Reports of new shelling came as Russia appeared to lose more ground around the key northeastern city of Lyman, which is coming as the Russian military is struggling with a chaotic mobilization of troops and trying to prevent fighting-age men from leaving the country, according to a Washington-based think-tank and the British intelligence reports.
The Institute for the Study of War, citing Russian reports, said Ukrainian forces have taken more villages around Lyman, a city 160 kilometers (100 miles) southeast of Kharkiv, Ukraine’s second-largest city. The report said Ukrainian forces may soon encircle Lyman entirely, in what would be a major blow to Moscow’s war effort.
“The collapse of the Lyman pocket will likely be highly consequential to the Russian grouping in northern Donetsk and western Luhansk oblasts and may allow Ukrainian troops to threaten Russian positions along the western Luhansk” region, the institute said.
British military intelligence claimed the number of Russian military-age men fleeing the country likely exceeds the number of forces that Moscow used to initially invade Ukraine in February.
“The better off and well educated are over-represented amongst those attempting to leave Russia,” the British said. “When combined with those reservists who are being mobilized, the domestic economic impact of reduced availability of labor and the acceleration of ‘brain drain’ is likely to become increasingly significant.”
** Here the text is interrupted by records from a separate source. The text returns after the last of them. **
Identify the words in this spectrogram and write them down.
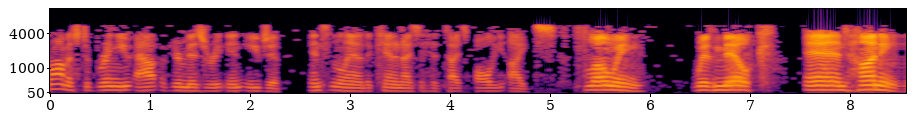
promise to bring you out of your misery in Egypt into the land of the Canaanites, the Hittites, all the ites, flowing with milk and honey.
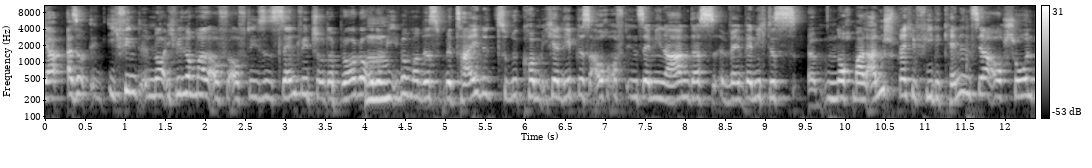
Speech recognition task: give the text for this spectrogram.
ja, also ich finde ich will noch mal auf, auf dieses Sandwich oder Burger mhm. oder wie immer man das bezeichnet zurückkommen. Ich erlebe das auch oft in Seminaren, dass wenn, wenn ich das äh, noch mal anspreche, viele kennen es ja auch schon.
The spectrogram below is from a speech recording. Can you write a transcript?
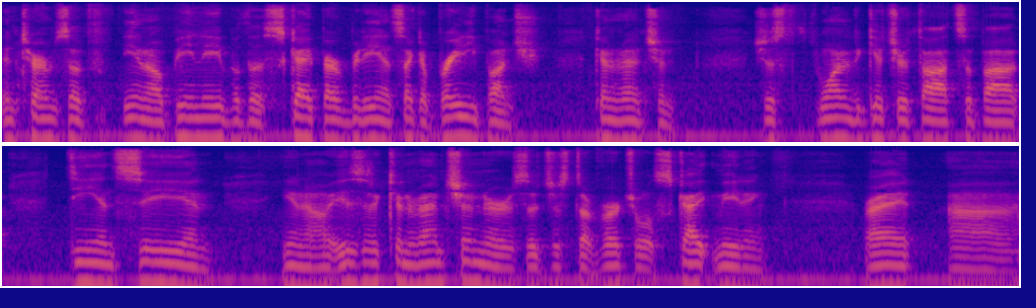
In terms of you know being able to Skype everybody in, it's like a Brady Bunch convention just wanted to get your thoughts about DNC and you know is it a convention or is it just a virtual Skype meeting, right? Uh,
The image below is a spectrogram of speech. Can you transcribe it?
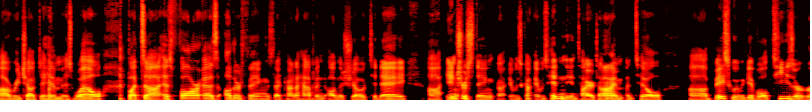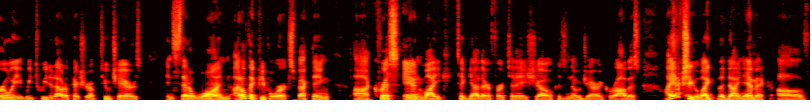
uh, reach out to him as well. But uh, as far as other things that kind of happened on the show today, uh, interesting. Uh, it was it was hidden the entire time until uh, basically we gave a little teaser early. We tweeted out a picture of two chairs instead of one. I don't think people were expecting uh, Chris and Mike together for today's show because no Jared Carrabis. I actually liked the dynamic of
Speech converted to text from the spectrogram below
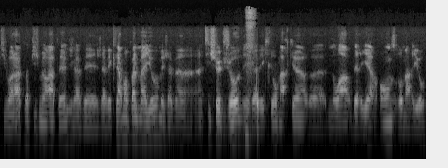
puis voilà, quoi. Puis je me rappelle, j'avais, j'avais clairement pas le maillot, mais j'avais un, un t-shirt jaune et j'avais écrit au marqueur euh, noir derrière 11 Romario.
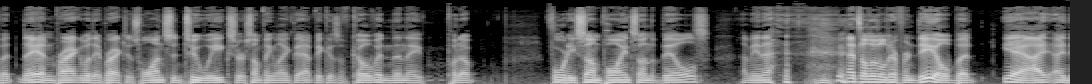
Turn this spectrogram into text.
but they hadn't practiced. What they practiced once in two weeks or something like that because of COVID, and then they put up forty some points on the Bills. I mean, that, that's a little different deal. But yeah, I, I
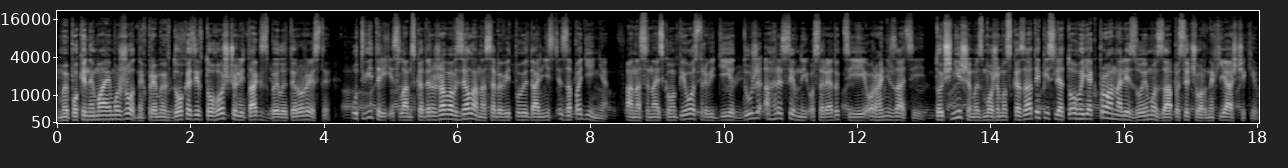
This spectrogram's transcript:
Ми поки не маємо жодних прямих доказів того, що літак збили терористи. У Твіттері Ісламська держава взяла на себе відповідальність за падіння. А на Синайському півострові діє дуже агресивний осередок цієї організації. Точніше, ми зможемо сказати після того, як проаналізуємо записи чорних ящиків.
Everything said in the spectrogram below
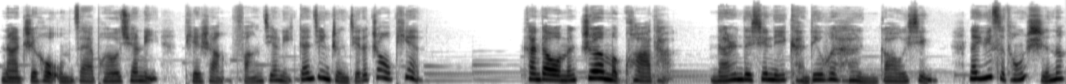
那之后，我们在朋友圈里贴上房间里干净整洁的照片，看到我们这么夸他，男人的心里肯定会很高兴。那与此同时呢，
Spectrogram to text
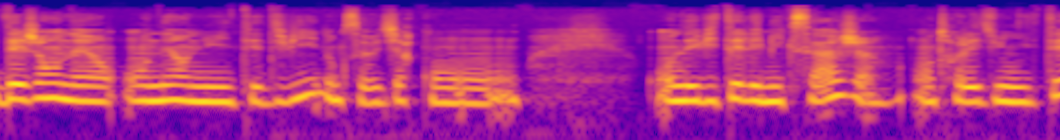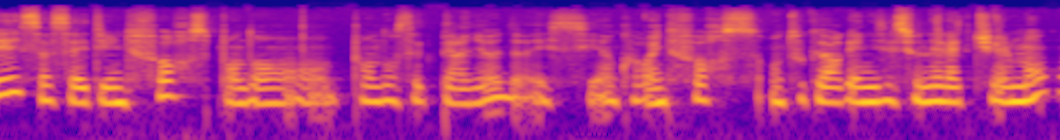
déjà on est, en- unité de vie, donc ça veut dire qu'on on évitait les mixages entre les unités. Ça, ça a été une force pendant, pendant cette période et c'est encore une force, en tout cas organisationnelle actuellement.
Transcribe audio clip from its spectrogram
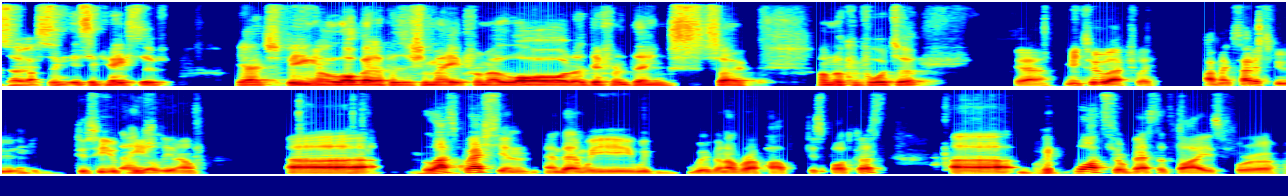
So it's a, it's a case of yeah, just being in a lot better position, mate, from a lot of different things. So I'm looking forward to it. Yeah, me too. Actually, I'm excited to to see you Thank peel. You know. Uh, last question, and then we we we're gonna wrap up this podcast. Uh, Okay. What's your best advice for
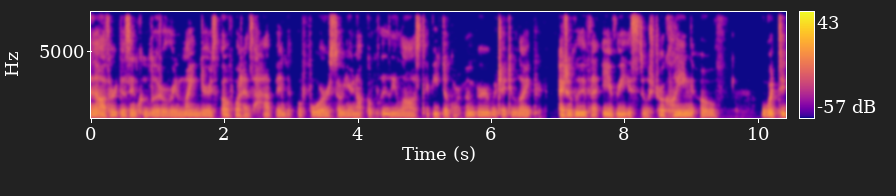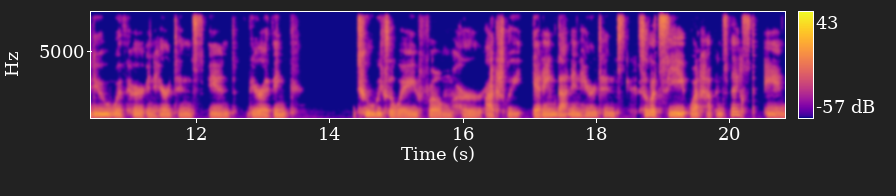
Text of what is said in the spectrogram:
And the author does include little reminders of what has happened before so you're not completely lost if you don't remember, which I do like. I do believe that Avery is still struggling of what to do with her inheritance and they're I think two weeks away from her actually getting that inheritance. So let's see what happens next and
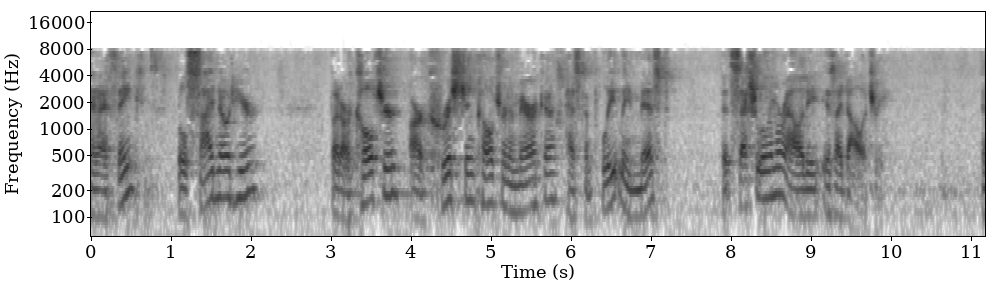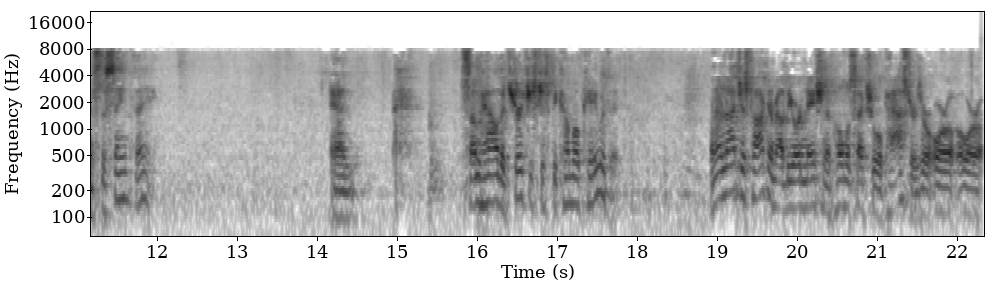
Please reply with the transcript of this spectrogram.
And I think, little side note here, but our culture, our Christian culture in America has completely missed that sexual immorality is idolatry. It's the same thing. And somehow the church has just become okay with it. And I'm not just talking about the ordination of homosexual pastors or, or, or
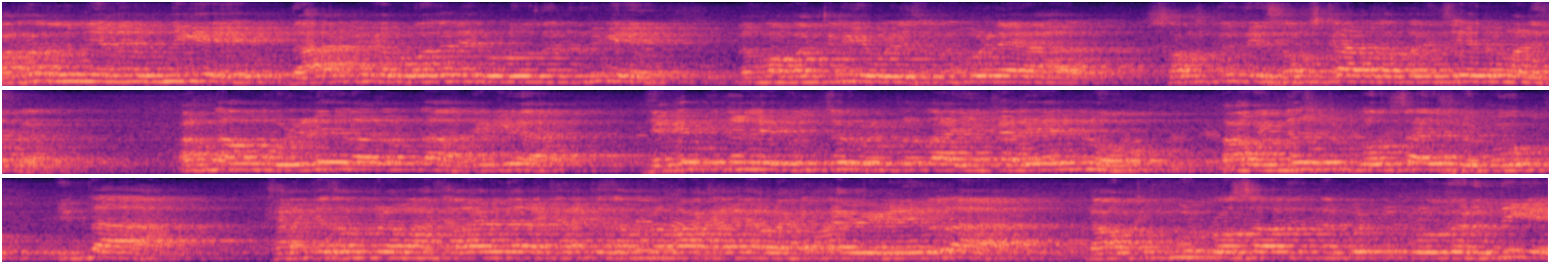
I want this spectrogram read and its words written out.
ಮನೋರಂಜನೆಯೊಂದಿಗೆ ಧಾರ್ಮಿಕ ಬೋಧನೆ ಕೊಡುವುದರೊಂದಿಗೆ ನಮ್ಮ ಮಕ್ಕಳಿಗೆ ಒಳ್ಳೆಯ ಒಳ್ಳೆಯ ಸಂಸ್ಕೃತಿ, ಸಂಸ್ಕಾರದ ಪರಿಚಯವನ್ನು ಮಾಡಿಸ್ತಾರೆ. ಅಂತ ಒಂದು ಒಳ್ಳೆಯದಾದಂತಹ ಜಗ, ಜಗತ್ತಿನಲ್ಲೇ ಗುರುತಿಸಲ್ಪಟ್ಟಂತಹ ಈ ಕಲೆಯನ್ನು ನಾವು ಇನ್ನಷ್ಟು ಪ್ರೋತ್ಸಾಹಿಸಬೇಕು. ಇಂತಹ ಕನಕ ಸಂಭ್ರಮ, ಕಲಾವಿದರ ಕನಕ ಸಂಭ್ರಮ, ಕನಕ ಕಲಾವಿದರೆಲ್ಲ ನಾವು ತುಂಬು ಪ್ರೋತ್ಸಾಹದಿಂದ ಕೊಟ್ಟುಕೊಳ್ಳುವುದರೊಂದಿಗೆ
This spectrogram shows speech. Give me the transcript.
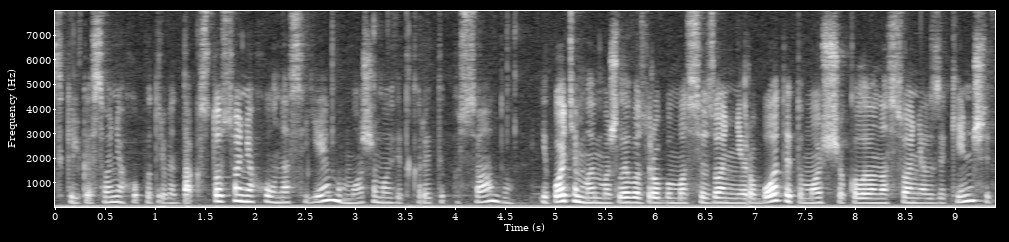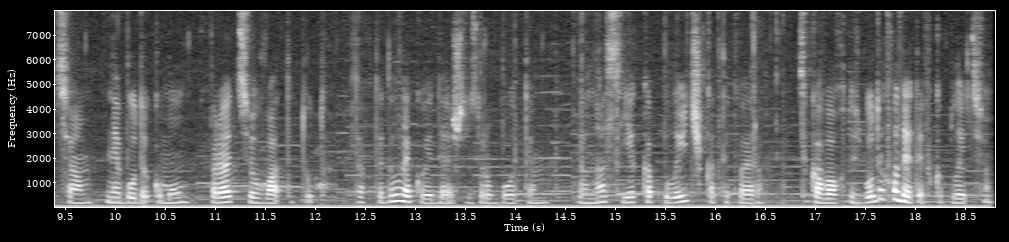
скільки соняху потрібно. Так, 100 соняху у нас є, ми можемо відкрити посаду. І потім ми, можливо, зробимо сезонні роботи, тому що коли у нас сонях закінчиться, не буде кому працювати тут. Так, ти далеко йдеш з роботи. І у нас є капличка тепер. Цікаво, хтось буде ходити в каплицю?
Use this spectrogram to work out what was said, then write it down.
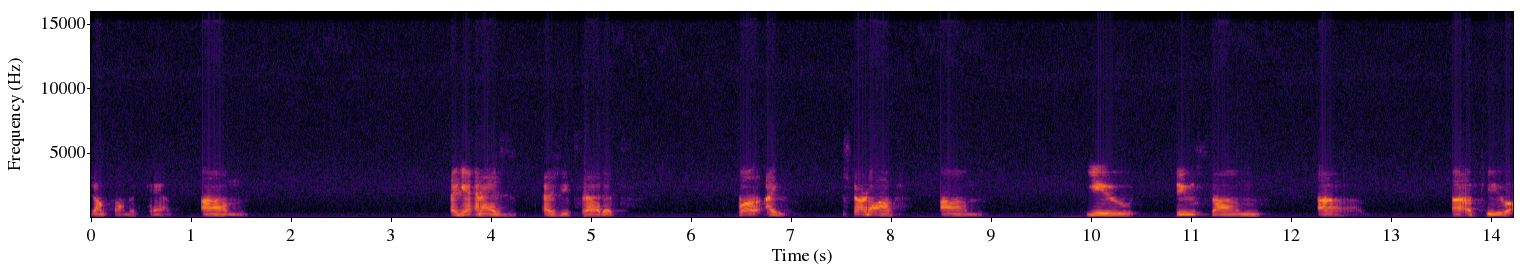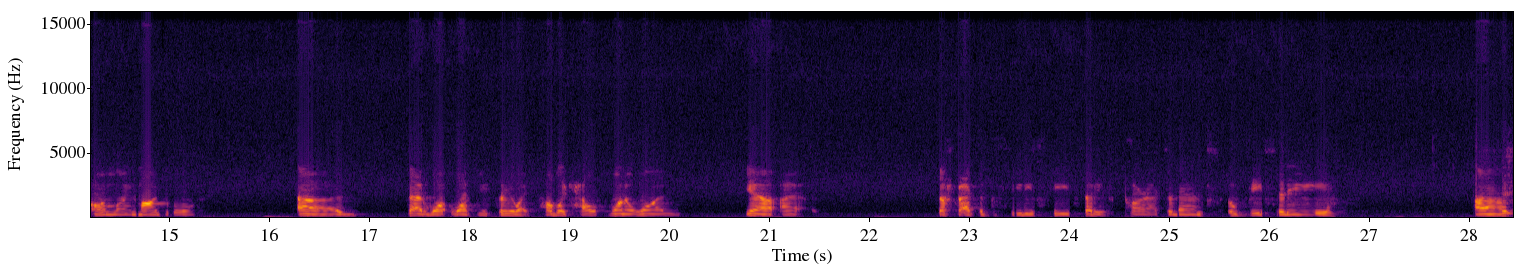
jumped on the chance. Um, again, as as you said, it's well, I start off. Um, you do some uh, a few online modules uh, that walk, walk you through like public health 101. You know, I, the fact that the CDC studies car accidents, obesity, um,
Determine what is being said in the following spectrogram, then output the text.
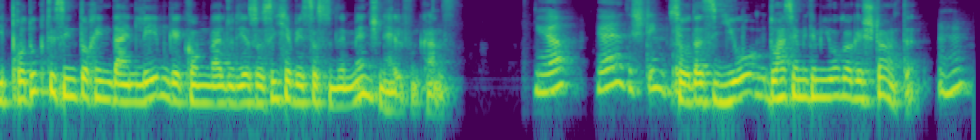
Die Produkte sind doch in dein Leben gekommen, weil du dir so sicher bist, dass du den Menschen helfen kannst. Ja, ja, das stimmt. So, das jo du hast ja mit dem Yoga gestartet. Mhm.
Russia's partial mobilization has been deeply unpopular in some areas, however, triggering protests and scattered violence. Russian men have formed miles-long lines trying to leave at some borders and Moscow also reportedly has set up draft offices at its borders to intercept some of those fleeing.
On the subject of sabotage that has hit Russian gas pipelines to Europe this week, Peskov, the Kremlin spokesman, claimed Thursday that the Nord Stream pipeline accidents would have been impossible without a government's involvement.
“It looks like a terror attack, probably conducted on a state level,” Peskov told reporters. “It’s a very dangerous situation that requires a quick investigation.”
He dismissed media reports about Russian warships spotted in the area as “stupid and biased,” claiming that many more NATO aircraft and ships "have been spotted in the area.”
European officials have noted that Russia benefits from higher gas prices when supplies to Europe are disrupted.